This is a very different history from that of Scotland or Wales despite any generic similarities. The dissimilarities continue. Whereas David Cameron and Alex Salmond have agreed on the terms of the Scottish referendum, and on the right of the people of Scotland to decide their own fate, the Madrid government accepts no such thing. Its line is that Spain is Spain, and that no inherent sovereignty resides in the people of any part if it. This is a very different approach and one that critics see as fuelling the Catalan independence movement rather than containing it. The Catalan government of Artur Mas – wishing to stay, if possible, within constitutional bounds – is torn between holding an informal poll or simply using next year’s election as a plebiscite.
Madrid tends to see the prospect of Catalan independence as an existential threat to Spain. By contrast England, perhaps scarred by the history of its relationship with Ireland, perhaps because of its more stable democratic tradition, sees no existential threat to itself even if the loss of Scotland (less than 10 per cent of the UK population) would mean a diminishment of Britain in the world. Symbolic declarations of sovereignty may be water off a ducks back to Westminster politicians delighting in our largely unwritten constitution. However, Catalonia’s 2006 Statute of Autonomy – despite being accepted by the Madrid Government of the time – has now been referred to Spain’s constitutional court. Welsh jurisdictional rows between Cardiff Bay and Westminster might well be labelled ‘Spanish practices’.
Of course, the perceived existential threat to Spain has an economic basis.

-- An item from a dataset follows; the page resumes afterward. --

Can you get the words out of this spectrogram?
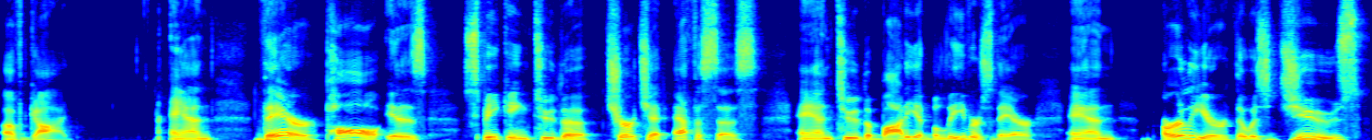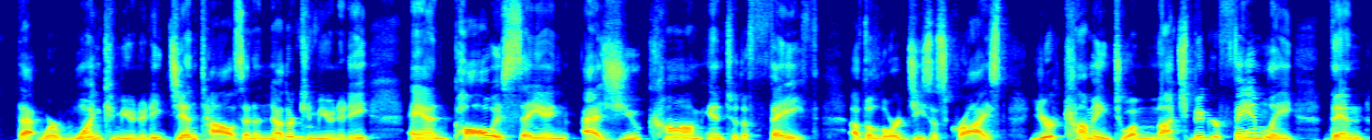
of God. And there, Paul is speaking to the church at Ephesus and to the body of believers there. And earlier, there was Jews that were one community, Gentiles in another Mhm. community. And Paul is saying, as you come into the faith of the Lord Jesus Christ, you're coming to a much bigger family than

Catalonia represents 19 per cent of the Spanish population, 20 per cent of its GDP, and nearly 20 per cent of all central government income. It is a net contributor to the Spanish exchequer since it currently receives only about 10 per cent of central government expenditures. A Declaration of Independence by Boris Johnson might have the same effect in Britain. The parlous state of Spain’s finances exacerbate the problem.
One commentator has described Catalonia as “the most Scandinavian Mediterranean country”. But despite being an industrial powerhouse, unemployment in Catalonia is only a few percentage points behind Spain’s overall rate of 26 per cent. Catalan critics of Madrid claim that a scheme introduced in 2010 to equalise the fiscal capacities of Spain’s 15 regions (excluding the Basque Country and Navarre) overcooked things, leaving Catalonia – the region with the fourth highest per capita GDP (behind Madrid, the Basque Country and Navarre) – with a fiscal capacity lower than the average for all regions. Where Catalonia sees injustice, Madrid sees selfishness. Whatever the economic rights and wrongs, the politics was not clever. On the face of the data Catalonia need have less fear of the economics of independence than Scotland.

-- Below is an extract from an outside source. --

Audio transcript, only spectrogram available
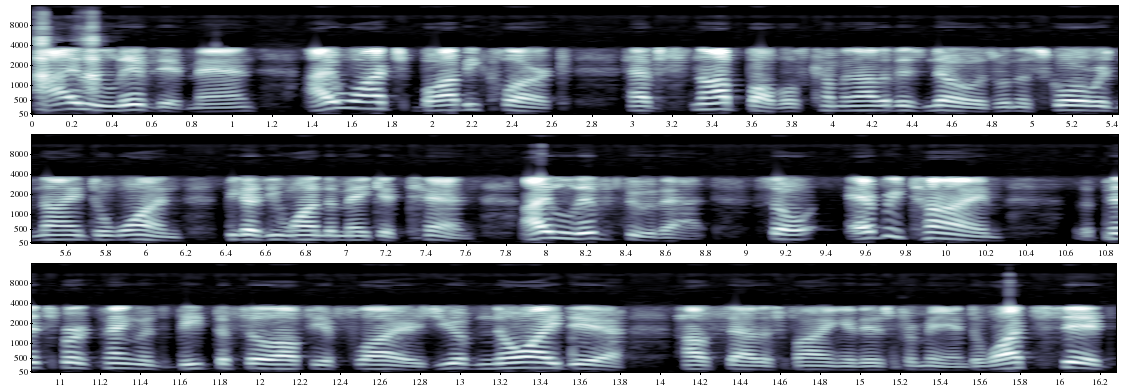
I lived it, man. I watched Bobby Clarke have snot bubbles coming out of his nose when the score was nine to one because he wanted to make it ten. I lived through that. So every time the Pittsburgh Penguins beat the Philadelphia Flyers, you have no idea how satisfying it is for me. And to watch Sid,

Madrid has also been accused of treading on the eggshell of the Catalan language, strengthening Spanish language rights within Catalonia and interfering with Catalan language policy, especially in relation to immigrants. This is seen an important in a situation where only 58 per cent of the population are Catalan born (comparable, say, with north east Wales) with 24 per cent born in the rest of Spain and 17 per cent born abroad.
It is doubtful whether the mass of tourists that now swarm over Barcelona’s main attractions – Gaudi’s Sagrada Familia seems to be merely the world’s most spectacular and crowded roundabout – will be conscious of these strong currents of opinion and argument. Catalonia is not only the country of Gaudi, but also of Miro, Dali, Picasso, Casals, Caballe and Carreras. Yet when the Olympics made Barcelona a world famous city it perhaps eclipsed the country of which it is such a culturally vital capital. Political developments in the next year may change that. In the meantime Catalans will be watching Scotland closely.